While The Times author, Michael S. Schmidt, did not cite a memo per se in his article about a January 27, 2017 private dinner between Trump and Comey, Comey himself stated that he memorialized the event in a memo in his prepared remarks released on Wednesday.
The press did not immediately appear to question whether or not Comey’s purposeful release of his “memos” to the press through his Columbia associate constituted an ethical or legal complication. Of the transmitter of the information to the press, The New York Post wrote:
A Columbia University professor from Brooklyn went into hiding Thursday after pal James Comey revealed during his Senate testimony that the man leaked memos detailing the former FBI chief’s conversations with President Trump to the press.

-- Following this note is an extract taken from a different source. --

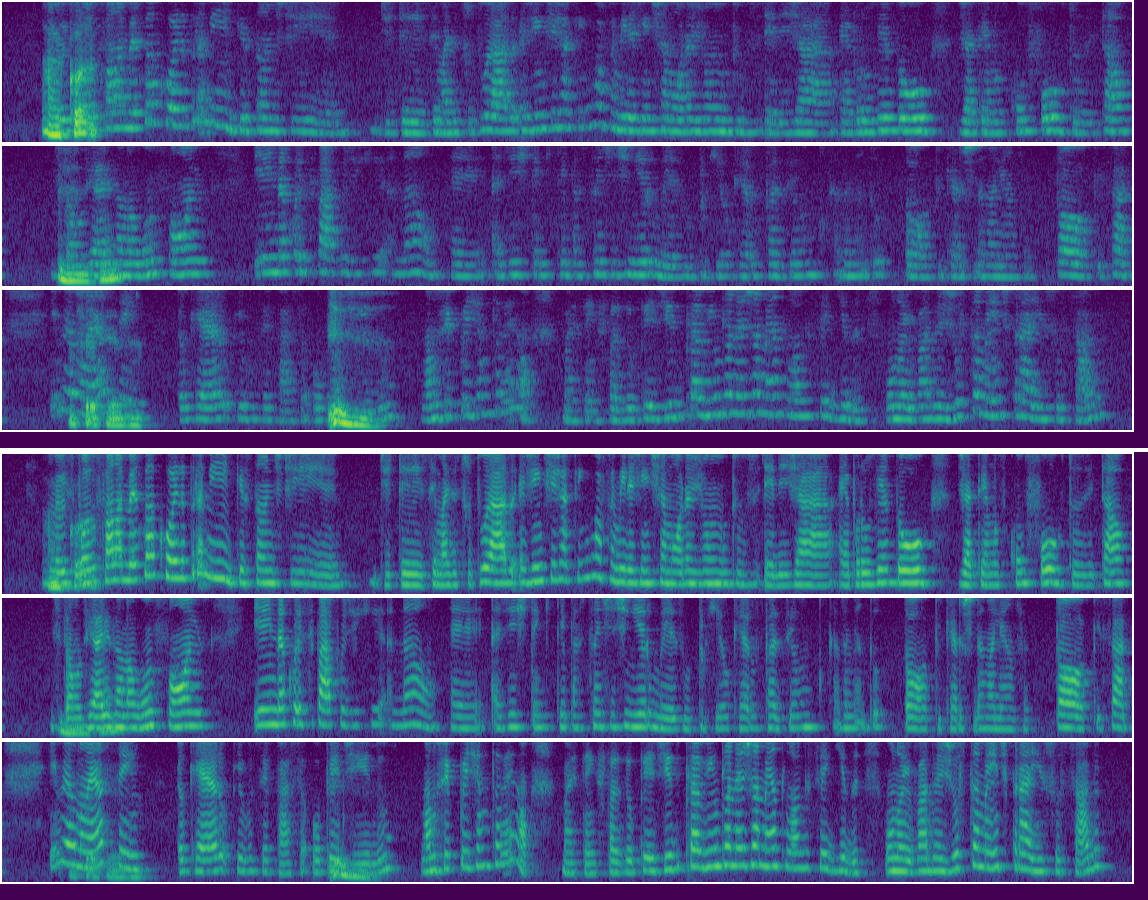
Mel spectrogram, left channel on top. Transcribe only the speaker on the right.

Daniel Richman confirmed by e-mail to several reporters that he was the “good friend” and law-school prof who Comey slipped the documents — then hightailed it out of his tony Brooklyn Heights home and refused to answer any more questions.
As Circa reported on Thursday night, the Justice Department responded to Comey’s testimony in a press release refuting Comey’s claim that he “was ‘not *** aware of’ ‘any kind of memorandum issued from the Attorney General or the Department of Justice to the FBI outlining the parameters of [the Attorney General’s] recusal’” in the investigation of events involving Russia and Trump campaign aides.
Also during Comey’s testimony on Thursday, he was asked whether or not he was obligated to report Trump’s alleged behavior, if Comey believed it to be unethical, to the Justice Department, Comey said, “I think at some point, and I don’t know what Director Mueller is going to do with it, but at some point, I was sure we were going to brief it to the team in charge of the case. But our judgment was in the short term, doesn’t make sense to — no fuzz on the fact I reported to the attorney general. That’s why I stressed he shouldn’t be kicked out of the room. Didn’t make sense to report to him now.”
18 USC §4 states:
Whoever, having knowledge of the actual commission of a felony cognizable by a court of the United States, conceals and does not as soon as possible make known the same to some judge or other person in civil or military authority under the United States, shall be fined under this title or imprisoned not more than three years, or both.
Also on Thursday, Comey stated on multiple occasions that Trump has never been under investigation in regard to any potential ties to Russia.
Sharon Rondeau has operated The Post & Email since April 2010, focusing on the Obama birth certificate investigation and other government corruption news. She has reported prolifically on constitutional violations within Tennessee’s prison and judicial systems.